The Cruelty Free label is managed by People for the Ethical Treatment of Animals (PETA). Unlike other labels, no audits are carried out, and inclusion on PETA’s list relies on voluntary compliance. Companies can use the logo if they “complete a short questionnaire and sign a statement of assurance verifying that they do not conduct, commission, or pay for any tests on animals for ingredients, formulations, or finished products and that they pledge not to do so in the future.” The expectation is that a company will not lie, in order to maintain it’s reputation.
PhytoTrade Africa’s role is to alleviate poverty and protect biodiversity in Southern Africa by developing an industry that is not only economically successful but also ethical and sustainable. They do this in three key ways: product development, market development and supply chain development.
Roundtable on Sustainable Palm Oil (RSPO) certification is an assurance to buyers of palm oil products that the standard of production is sustainable. All organisations in the supply chain that use RSPO certified sustainable oil products are audited to prevent overselling and mixing palm oil with conventional (or non-sustainable) oil palm products.
The RSPO has been criticised as being weak. Read more about this here.
The Southern African Sustainable Seafood Initiative (SASSI) was established to improve the sustainability of the local seafood industry. Part of this initiative is to educate consumers in understanding their sustainable seafood options, which they do with some easy-to-use tools that categorise seafood species according to a ‘traffic light’ system of green (the most sustainable seafood choice), orange (there are concerns about the sustainability of this species, so think twice), and red (this species is under threat, and is illegal to sell in SA).
To find out if a fish is a ‘green’ option, you can use FishMS. Simply type the name of the fish or other seafood you’re interested in into a text message and send it to 079-499-8795 to receive information on the status of that species.
Soil Association Certification is an independent certification body. It carries out inspections and awards organic certification to farms and businesses that meet the standards of the Soil Association. This certification business is the UK’s oldest and most experienced, and licenses over 70% of the organic food on sale in the UK.
In 2006 the Food Standards Agency (FSA) published guidance designed to improve food labelling for vegetarians, in consultation with the Vegetarian Society. The label provides “official” criteria for the use of the term: “The term ‘vegetarian’ should not be applied to foods that are, or are made from or with the aid of products derived from animals that have died, have been slaughtered, or animals that die as a result of being eaten. Animals means farmed, wild or domestic animals, including for example, livestock poultry, game, fish, shellfish, crustacea, amphibians, tunicates, echinoderms, molluscs and insects.”

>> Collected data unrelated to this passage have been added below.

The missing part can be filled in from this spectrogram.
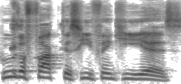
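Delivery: acted-out yell. Retelling how the other speaker yelled on a call: imitating someone yelling. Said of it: "you start yelling at me like".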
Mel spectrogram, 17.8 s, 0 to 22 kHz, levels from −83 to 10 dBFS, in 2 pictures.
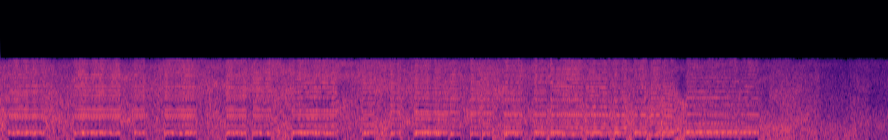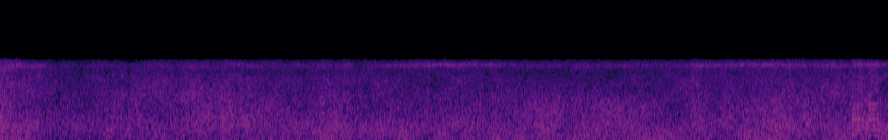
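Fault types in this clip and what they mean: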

In 2006 the Food Standards Agency (FSA) published guidance designed to improve food labelling for vegns, in consultation with the Vegan Society. The label provides “official” criteria for the use of the term: “The term ‘vegan’ should not be applied to foods that are, or are made from or with the aid of animals or animal products (including products from living animals).”